Wine tasting at Urla
The Cesme Peninsula has become an important wine producing area again returning to the days when the Greek workers were cultivating the land. One winery not far from Alaçati is Urla Sarapcilik Winery, a stunning modern winery that produces award winning bio dynamic wines.
The discovery of vineyards over 1000 years old on his property motivated owner Can Ortabas to establish his own vineyards. Today Urla Sarapcilik Winery is one of the leading vineyards in Turkey. The winery is a beautiful modern building with an ultra modern production plant. There is even a two room hotel in the building with stunning views over the vineyard.
You may be heading down the coast but if not, a visit to Ephesus is not out of the question….you could be there in just under two hours! If this is your only chance to see this UNESCO listed site, you may want to take it! It took us about two hours to see the sights without a guide. Don’t miss seeing the Terraced Houses which require a separate payment. For us, they were the highlight of Ephesus.
Where to Eat
Two restaurants stand out from the crowd, both showcasing the fabulous produce that we saw at the markets but in different ways.
The display of fresh produce sitting on a table outside the restaurant is more than enough to tempt you inside but the if you’ve done your research on eating in Alaçati you will also know that this is one of the best restaurants in town. We popped into make a booking and wanted to stay. Fresh local greens, peppers and eggplants were being chopped and diced….I couldn’t wait to try the dishes they were being cooked.
That night as we sat in the courtyard garden, the anticipation grew.

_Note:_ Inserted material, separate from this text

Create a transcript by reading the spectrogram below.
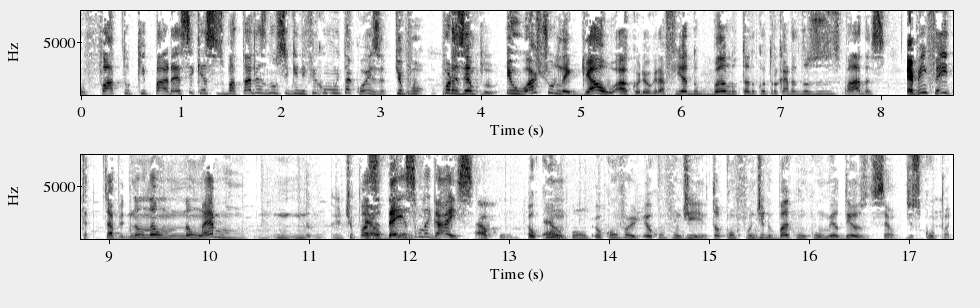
o fato que parece que essas batalhas não significam muita coisa. Tipo, por exemplo, eu acho legal a coreografia do Ban lutando contra o cara das espadas. É bem feita, sabe? Não, não, não é. Tipo, as É ideias são legais. É o Kun. É o Kun. É o Kun. Eu, confundi, eu confundi. Eu tô confundindo Ban com Kun. Meu Deus do céu. Desculpa.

I didn’t realise that we would be returning to the kitchen to choose our entree from the fabulous selection of meze dishes that now covered the table. Traditional cooking at its best.
Even though this was a meal in itself, once I had seen and smelt the slow cooked lamb, I knew I had to try it. I was not disappointed! A superb meal.

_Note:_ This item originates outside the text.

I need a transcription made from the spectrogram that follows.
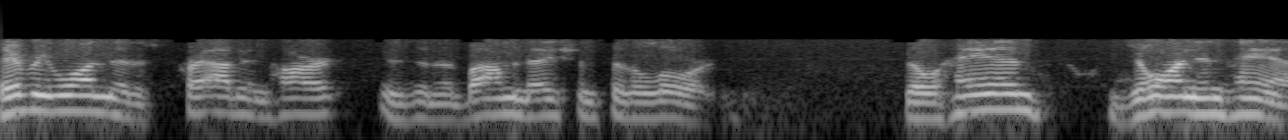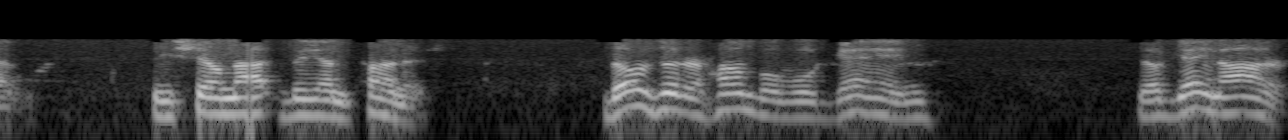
everyone that is proud in heart is an abomination to the Lord. Though hand join in hand, he shall not be unpunished. Those that are humble will gain, they'll gain honor.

My only disappointment that was they were booked out for the following nights were were in Alacati. The restaurant is very popular, especially in summer so make sure you make a reservation well ahead of time.
Asma Yapragi Web Site
Agrilia may be the historical name of Alaçati but the food here is both modern and inventive. There is a strong Italian influence in the dishes by chef Melih Teksen.
The courtyard setting is romantic, the food sensational. My pasta dish took me back to Italy but the fig dessert was pure Turkey. You can’t beat the taste of Turkish figs!
Agrilia Web Site
Since our visit to Alaçati, there is a third restaurant that I’d like to let you know about. Chef Olga Irez and her husband Özgür have opened a restaurant called Babushka. I met Olga and Özgür at Özgur’s family home in Sapanca where we spent a week with them and photographer David Hagerman visiting the local markets, cooking and experiencing her delicious food. Olga is an avid fan of using the fresh local ingredients and I’m sure the food at their restaurant is just as good.
Babushka Web Site
Where to stay
The first of the boutique hotels, the Tas Otel opened its doors in 2001 and now there are over 100 hotels in the area.
The Tas Otel is still one of the best. Staying in this small boutique hotel is like staying in a private home. Infact this 120 year old stone building was once a private mansion. A peaceful garden surrounds the pool and the outdoor tables are the perfect place to sit and enjoy the afternoon tradition of tea and freshly made cake. The cakes are famous and all feature in the beautiful cook book that is waiting for you in your room. They were the reason I was back at the hotel by 5!
Do you have a special town you’d like to go back to? I’d love to hear where it is!
Other posts you may enjoy reading:
The Secret of finding the Best Turkish Small Hotels
Highlights of our Turkey Road Trip
Istanbul for the First Time Visitor
What to do in Istanbul